Hello everybody, and welcome to another review! Rather than standing on ceremony, let’s jump right in.
Elements of the dystopian sci-fi subgenre have bled into pop culture throughout the last decade, but the return of mainstream cyberpunk is now beyond a doubt. Question is, do they get it right?
Yes, that’s right, cyberpunk.

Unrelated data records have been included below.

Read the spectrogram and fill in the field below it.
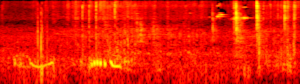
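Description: Moulting pigeons coo in low, rolling phrases in a loft, two clear calls near the start and more faintly later, amid rustling and scattered clicks.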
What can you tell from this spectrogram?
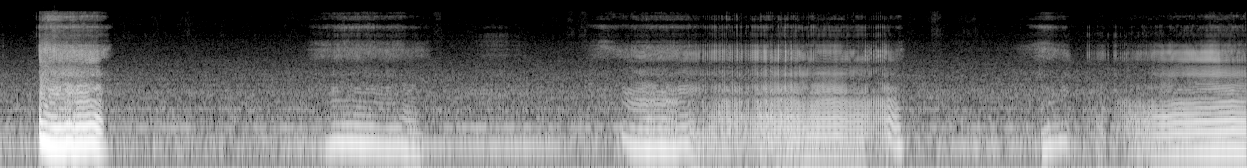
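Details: Person snoring heavily in sleep, very tired after a day of hunting, with a sore throat afterward: deep, loud buzzing snores on breaths in, some long and drawn out, over a low room hum.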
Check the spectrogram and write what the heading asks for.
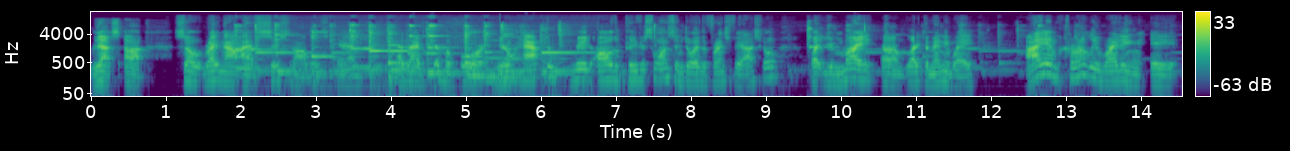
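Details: Adult man recovering from tongue cancer after chemotherapy and radiation, tongue still somewhat swollen, previously unable to speak for a while; articulation impairment after tongue cancer treatment.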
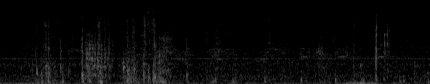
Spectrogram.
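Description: Horse hooves clip-clopping in The Last of Us video game, with a few soft whinnies, a steady trotting rhythm at moderate distance, faintly mixed with a low voice.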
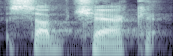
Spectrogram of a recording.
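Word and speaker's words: Sobczak: out for you it's my name sub check dot training so subject just like it sounds it's a arty sob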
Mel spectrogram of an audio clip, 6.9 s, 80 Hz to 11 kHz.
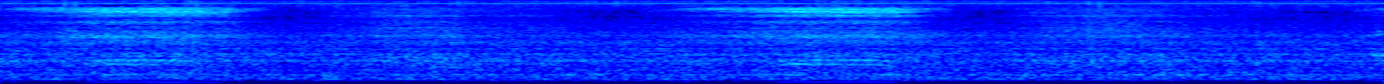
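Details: Girl asleep at 12:30 am, snoring in the background; snoring.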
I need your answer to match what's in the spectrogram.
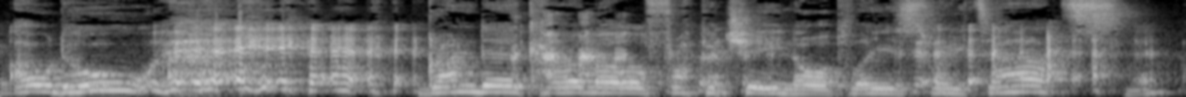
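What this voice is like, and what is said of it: Put-on thick northern English accent. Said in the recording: “a really thick northern accent, like Manchester or something”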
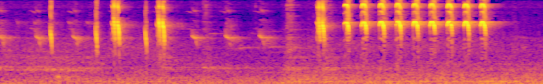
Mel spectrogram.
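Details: Velvet-fronted nuthatch recording made for training songbirds. Scattered thin high chips and short notes lead into a fast, even series of about nine piercing chit notes. The background is quiet.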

Canadian sci-fi/fantasy author Crawford Kilian described cyberpunk as a subgenre about a future in which capitalism is “triumphant but not necessarily benevolent.” Typically, the cyberpunk setting often involves towering super-cities, morally grey characters and anti-heroes, and sometimes no discernible morality at all. Mega-corporations may function as authoritarian governments, serving as a background Aesop regarding modern consumerism. And of course, it wouldn’t be cyberpunk without humans implanting or plugging electronic things into their bodies, or at its most innocuous, street urchins capable of effortlessly hacking together machines that present-day engineers can only dream of (although that is less the case now than it was during the genre’s genesis in the 1980s). Hey, sounds quite a bit like our own foreseeable future, doesn’t it? Almost like the genre is meant to serve as a warning for where we might be headed or something.